The answer should be the records below, word for word, with every image left out.

::::

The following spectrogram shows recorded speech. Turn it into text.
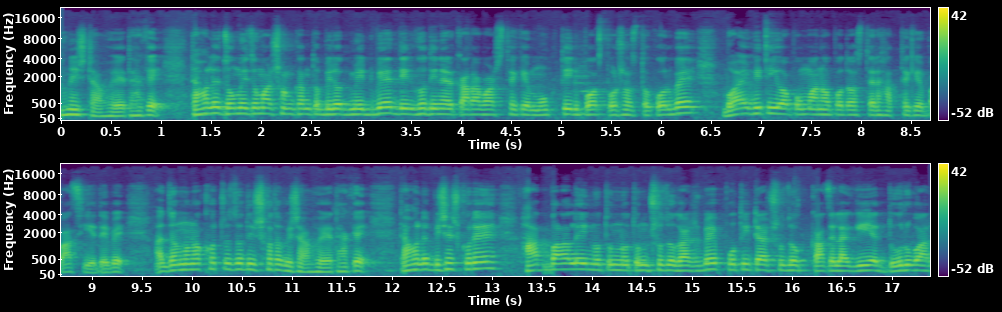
ধনিষ্ঠা হয়ে থাকে, তাহলে জমি জমা সংক্রান্ত বিরোধ মিটবে, দীর্ঘদিনের কারাবাস থেকে মুক্তির পথ প্রশস্ত করবে, ভয়ভীতি, অপমান, অপদস্থের হাত থেকে বাঁচিয়ে দেবে। আর জন্ম নক্ষত্র যদি শতবিশা হয়ে থাকে, তাহলে বিশেষ করে হাত বাড়ালেই নতুন নতুন সুযোগ আসবে, প্রতিটা সুযোগ কাজে লাগিয়ে দুর্বার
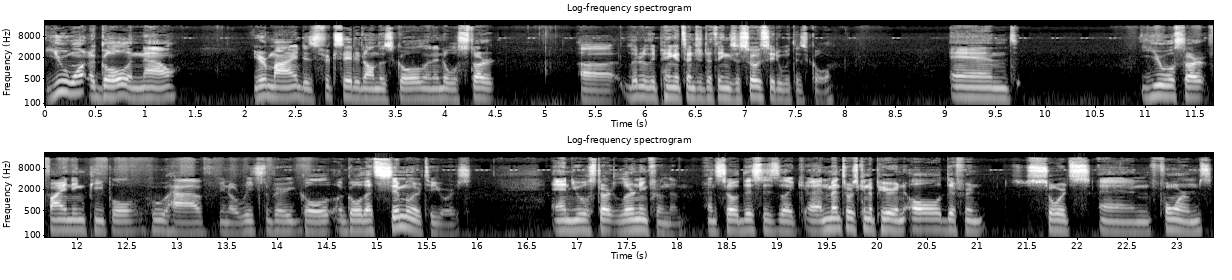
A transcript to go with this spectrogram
you want a goal, and now your mind is fixated on this goal and it will start uh, literally paying attention to things associated with this goal. And you will start finding people who have, you know, reached a very goal, a goal that's similar to yours. And you will start learning from them. And so this is like, and mentors can appear in all different sorts and forms.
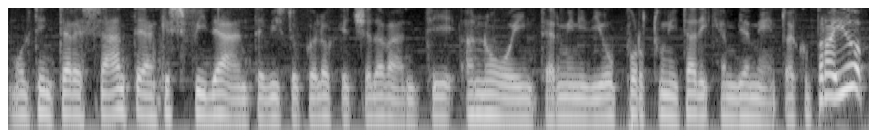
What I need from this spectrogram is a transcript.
molto interessante e anche sfidante, visto quello che c'è davanti a noi in termini di opportunità di cambiamento. Ecco, però io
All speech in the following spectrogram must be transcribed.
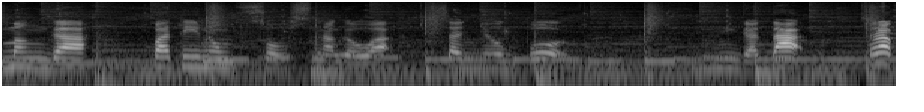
mangga, pati nung sauce na gawa sa nyog po. Mm, gata. Sarap!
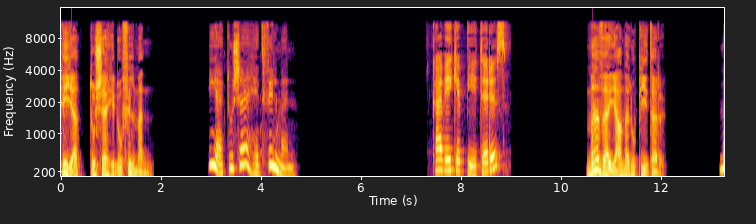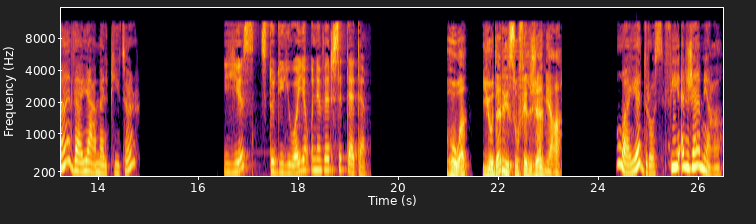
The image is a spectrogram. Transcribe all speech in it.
هي تشاهد فيلما. هي تشاهد فيلما. ką veikia Peteris ماذا يعمل بيتر؟ ماذا يعمل بيتر؟ jis studijuoja universitete. هو يدرس في الجامعة. هو يدرس في الجامعة.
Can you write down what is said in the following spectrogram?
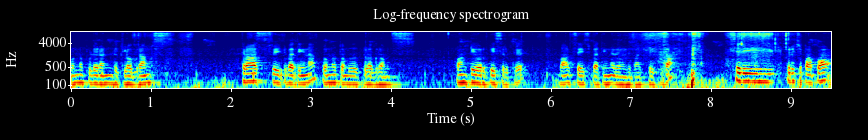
ஒன்று புள்ளி ரெண்டு கிலோகிராம்ஸ் கிராஸ் வெயிட் பார்த்தீங்கன்னா தொண்ணூற்றொம்பது கிலோகிராம்ஸ் குவான்டிட்டி ஒரு பீஸ் இருக்குது பாக்ஸ் சைஸ் பார்த்தீங்கன்னா இது வந்து பாக்ஸ் சைஸ் தான். சரி பிரித்து பார்ப்போம்.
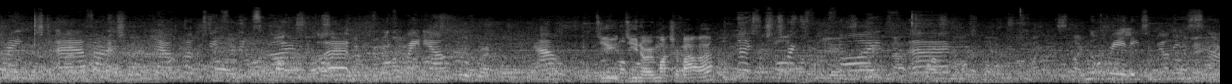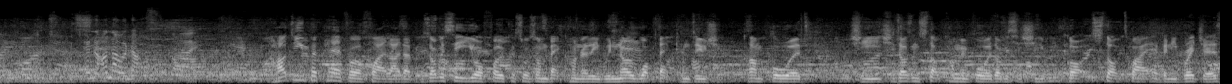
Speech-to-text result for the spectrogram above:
changed. Uh, I found actually pulled out about two, three weeks ago. Got uh, Lithuania. Now, Do you, do you know much about her? no, so she's ranked 45. Um, not really, to be honest. No, I know enough. Like. How do you prepare for a fight like that? Because obviously your focus was on Beck Connolly. We know what Beck can do. She can come forward. She she doesn't stop coming forward. Obviously she got stopped by Ebanie Bridges.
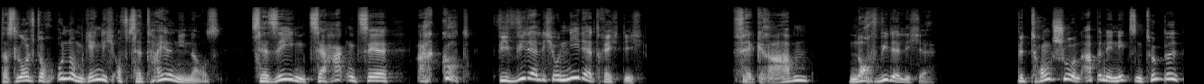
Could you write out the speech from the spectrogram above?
Das läuft doch unumgänglich auf Zerteilen hinaus. Zersägen, zerhacken, zer... Ach Gott, wie widerlich und niederträchtig. Vergraben? Noch widerlicher. Betonschuhe und ab in den nächsten Tümpel?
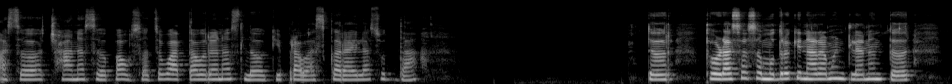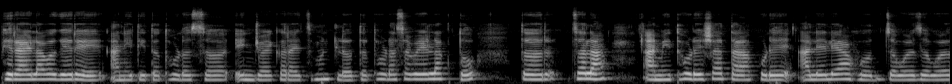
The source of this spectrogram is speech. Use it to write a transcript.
असं छान असं पावसाचं वातावरण असलं की प्रवास करायला सुद्धा. तर थोडासा समुद्रकिनारा म्हटल्यानंतर फिरायला वगैरे आणि तिथं थोडंसं एन्जॉय करायचं म्हटलं तर थोडासा वेळ लागतो. तर चला आम्ही थोडेसे आता पुढे आलेले आहोत. जवळजवळ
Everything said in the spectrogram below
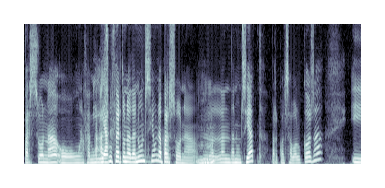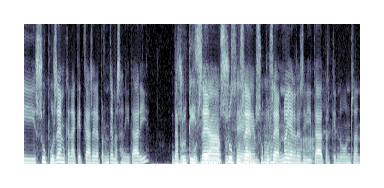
persona o una família... Ha sofert una denúncia, una persona, Mhm. l'han denunciat per qualsevol cosa i suposem que en aquest cas era per un tema sanitari. De brutícia, suposem, suposem, potser... suposem, no hi ha agressivitat perquè no ens han,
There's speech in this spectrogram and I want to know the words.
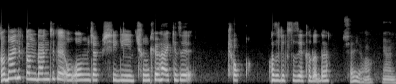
Adaylık ben bence de ol- olmayacak bir şey değil. Çünkü herkesi çok hazırlıksız yakaladı. Şey ya yani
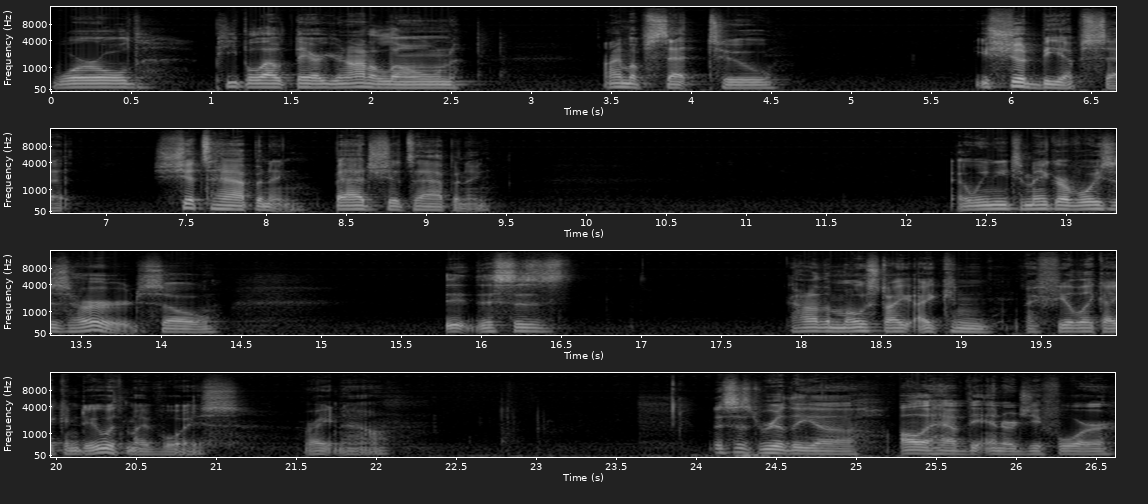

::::

COMPLETED TASK:
The following spectrogram shows recorded speech. Turn it into text.
ধনিষ্ঠা হয়ে থাকে, তাহলে জমি জমা সংক্রান্ত বিরোধ মিটবে, দীর্ঘদিনের কারাবাস থেকে মুক্তির পথ প্রশস্ত করবে, ভয়ভীতি, অপমান, অপদস্থের হাত থেকে বাঁচিয়ে দেবে। আর জন্ম নক্ষত্র যদি শতবিশা হয়ে থাকে, তাহলে বিশেষ করে হাত বাড়ালেই নতুন নতুন সুযোগ আসবে, প্রতিটা সুযোগ কাজে লাগিয়ে দুর্বার
A transcript to go with this spectrogram
you want a goal, and now your mind is fixated on this goal and it will start uh, literally paying attention to things associated with this goal. And you will start finding people who have, you know, reached a very goal, a goal that's similar to yours. And you will start learning from them. And so this is like, and mentors can appear in all different sorts and forms.
What I need from this spectrogram is a transcript.
molto interessante e anche sfidante, visto quello che c'è davanti a noi in termini di opportunità di cambiamento. Ecco, però io
All speech in the following spectrogram must be transcribed.
mangga, pati nung sauce na gawa sa nyog po. Mm, gata. Sarap!
The image is a spectrogram. Transcribe all speech in it.
هي تشاهد فيلما. هي تشاهد فيلما. ką veikia Peteris ماذا يعمل بيتر؟ ماذا يعمل بيتر؟ jis studijuoja universitete. هو يدرس في الجامعة. هو يدرس في الجامعة.
Can you write down what is said in the following spectrogram?
ஒன்று புள்ளி ரெண்டு கிலோகிராம்ஸ் கிராஸ் வெயிட் பார்த்தீங்கன்னா தொண்ணூற்றொம்பது கிலோகிராம்ஸ் குவான்டிட்டி ஒரு பீஸ் இருக்குது பாக்ஸ் சைஸ் பார்த்தீங்கன்னா இது வந்து பாக்ஸ் சைஸ் தான். சரி பிரித்து பார்ப்போம்.
Speech-to-text result for the spectrogram above:
changed. Uh, I found actually pulled out about two, three weeks ago. Got uh, Lithuania. Now, Do you, do you know much about her? no, so she's ranked 45. Um, not really, to be honest. No, I know enough. Like. How do you prepare for a fight like that? Because obviously your focus was on Beck Connolly. We know what Beck can do. She can come forward. She she doesn't stop coming forward. Obviously she got stopped by Ebanie Bridges.
Could you write out the speech from the spectrogram above?
Das läuft doch unumgänglich auf Zerteilen hinaus. Zersägen, zerhacken, zer... Ach Gott, wie widerlich und niederträchtig. Vergraben? Noch widerlicher. Betonschuhe und ab in den nächsten Tümpel?
The source of this spectrogram is speech. Use it to write a transcript.
असं छान असं पावसाचं वातावरण असलं की प्रवास करायला सुद्धा. तर थोडासा समुद्रकिनारा म्हटल्यानंतर फिरायला वगैरे आणि तिथं थोडंसं एन्जॉय करायचं म्हटलं तर थोडासा वेळ लागतो. तर चला आम्ही थोडेसे आता पुढे आलेले आहोत. जवळजवळ
Everything said in the spectrogram below
persona o una família... Ha sofert una denúncia, una persona, Mhm. l'han denunciat per qualsevol cosa i suposem que en aquest cas era per un tema sanitari. De brutícia, suposem, suposem, potser... suposem, no hi ha agressivitat perquè no ens han,
There's speech in this spectrogram and I want to know the words.
Adaylık ben bence de ol- olmayacak bir şey değil. Çünkü herkesi çok hazırlıksız yakaladı. Şey ya yani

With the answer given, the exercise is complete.